What this task involves
What follows is a set of records. Retype them exactly, leaving out the pictures.

Saved entries:
------

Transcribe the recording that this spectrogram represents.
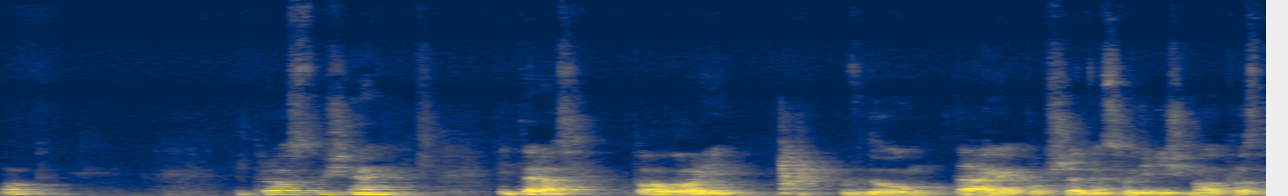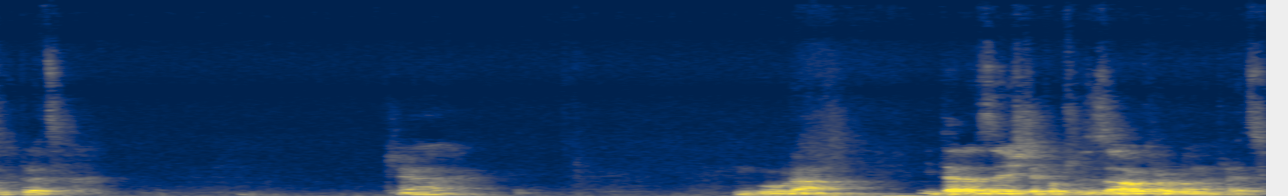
Hop. Wyprostuj się i teraz powoli w dół, tak jak poprzednio schodziliśmy o prostych plecach. Ciach. Góra. I teraz zejście poprzez zaokrąglone plecy.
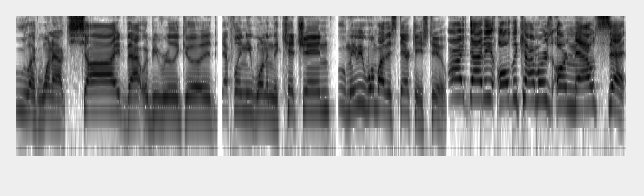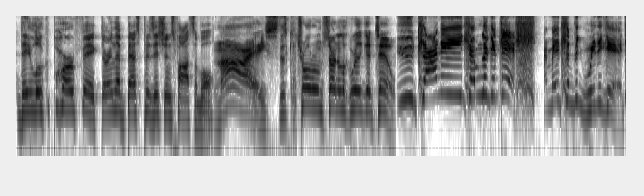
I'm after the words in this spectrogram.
Ooh, like one outside. That would be really good. Definitely need one in the kitchen. Ooh, maybe one by the staircase too. All right, Daddy, all the cameras are now set. They look perfect. They're in the best positions possible. Nice. This control room's starting to look really good too. Ooh, Johnny, come look at this. I made something really good.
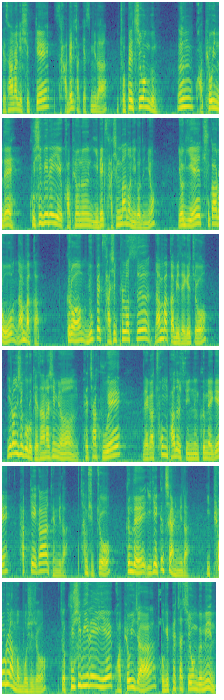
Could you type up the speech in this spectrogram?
계산하기 쉽게 400 잡겠습니다. 조폐 지원금은 과표인데 91A의 과표는 240만 원이거든요. 여기에 추가로 난방값. 그럼 640 플러스 난방값이 되겠죠. 이런 식으로 계산하시면 폐차 후에 내가 총 받을 수 있는 금액의 합계가 됩니다. 참 쉽죠? 근데 이게 끝이 아닙니다. 이 표를 한번 보시죠. 저 91A의 과표이자 조기 폐차 지원금인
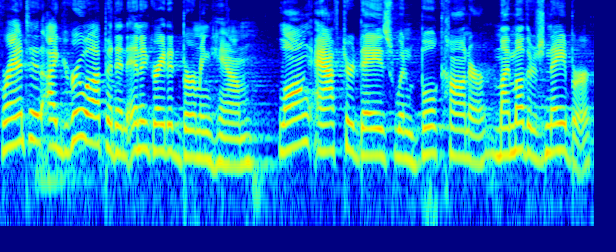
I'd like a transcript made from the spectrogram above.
Granted, I grew up in an integrated Birmingham long after days when Bull Connor, my mother's neighbor,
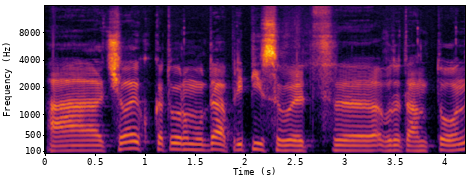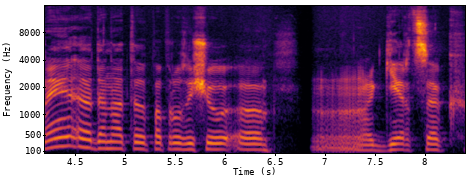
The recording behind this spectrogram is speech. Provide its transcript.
А человеку, которому, да, приписывает э, вот это Антоне, донат по прозвищу Герцог,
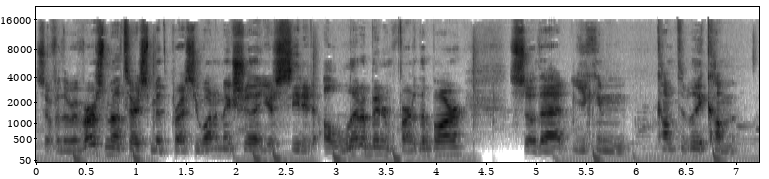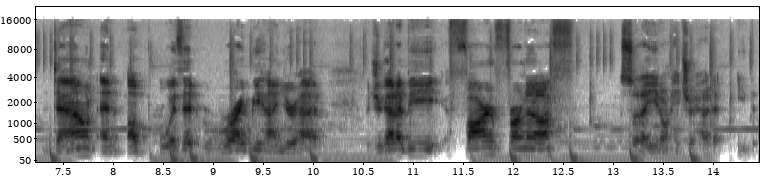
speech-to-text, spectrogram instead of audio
So for the reverse military Smith press, you want to make sure that you're seated a little bit in front of the bar so that you can comfortably come down and up with it right behind your head. But you gotta be far in front enough so that you don't hit your head either.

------

Result of the exercise
Transcribe the recording that this spectrogram represents.
Hop. Wyprostuj się i teraz powoli w dół, tak jak poprzednio schodziliśmy o prostych plecach. Ciach. Góra. I teraz zejście poprzez zaokrąglone plecy.
I'm after the words in this spectrogram.
Ooh, like one outside. That would be really good. Definitely need one in the kitchen. Ooh, maybe one by the staircase too. All right, Daddy, all the cameras are now set. They look perfect. They're in the best positions possible. Nice. This control room's starting to look really good too. Ooh, Johnny, come look at this. I made something really good.
Could you type up the speech in this spectrogram?
계산하기 쉽게 400 잡겠습니다. 조폐 지원금은 과표인데 91A의 과표는 240만 원이거든요. 여기에 추가로 난방값. 그럼 640 플러스 난방값이 되겠죠. 이런 식으로 계산하시면 폐차 후에 내가 총 받을 수 있는 금액의 합계가 됩니다. 참 쉽죠? 근데 이게 끝이 아닙니다. 이 표를 한번 보시죠. 저 91A의 과표이자 조기 폐차 지원금인
I'd like a transcript made from the spectrogram above.
Granted, I grew up in an integrated Birmingham long after days when Bull Connor, my mother's neighbor,
The recording behind this spectrogram is speech. Provide its transcript.
А человеку, которому, да, приписывает э, вот это Антоне, донат по прозвищу Герцог,
speech-to-text, spectrogram instead of audio
So for the reverse military Smith press, you want to make sure that you're seated a little bit in front of the bar so that you can comfortably come down and up with it right behind your head. But you gotta be far in front enough so that you don't hit your head either.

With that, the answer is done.